→ About this exercise
Where an entry contains a picture, omit the picture and repeat the rest exactly.

***** Task inputs *****

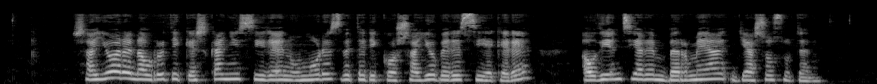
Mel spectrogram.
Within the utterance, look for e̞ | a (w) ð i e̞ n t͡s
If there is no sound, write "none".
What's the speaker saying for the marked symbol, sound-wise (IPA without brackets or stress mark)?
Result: w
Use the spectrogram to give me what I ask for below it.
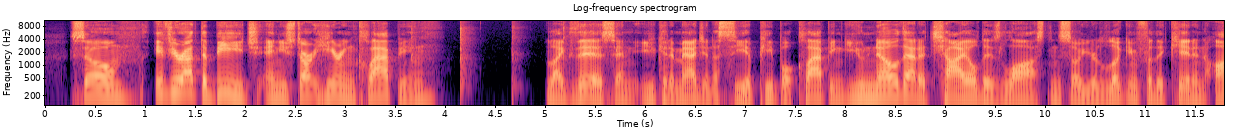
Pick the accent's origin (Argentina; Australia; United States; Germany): Argentina; English is a second language; I'm from Argentina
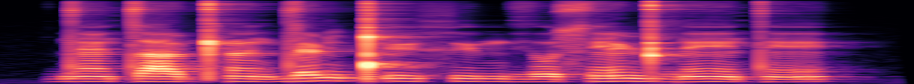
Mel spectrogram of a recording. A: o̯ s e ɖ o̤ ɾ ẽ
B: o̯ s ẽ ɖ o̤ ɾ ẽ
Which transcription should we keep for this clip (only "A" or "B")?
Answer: B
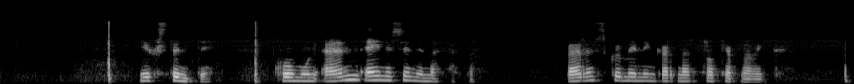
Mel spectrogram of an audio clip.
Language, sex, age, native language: Icelandic, female, 50-59, Icelandic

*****

→ Written reply
Mel spectrogram.
Within the utterance, look for e̞ | a (w) ð i e̞ n t͡s
If there is no sound, write "none".
What's the speaker saying for the marked symbol, sound-wise (IPA without brackets or stress mark)?
Result: w
Use the spectrogram to give me what I ask for below it.
Pick the accent's origin (Argentina; Australia; United States; Germany): Argentina; English is a second language; I'm from Argentina
Mel spectrogram of a recording. A: o̯ s e ɖ o̤ ɾ ẽ
B: o̯ s ẽ ɖ o̤ ɾ ẽ
Which transcription should we keep for this clip (only "A" or "B")?
Answer: B
Mel spectrogram of an audio clip.
Language, sex, age, native language: Icelandic, female, 50-59, Icelandic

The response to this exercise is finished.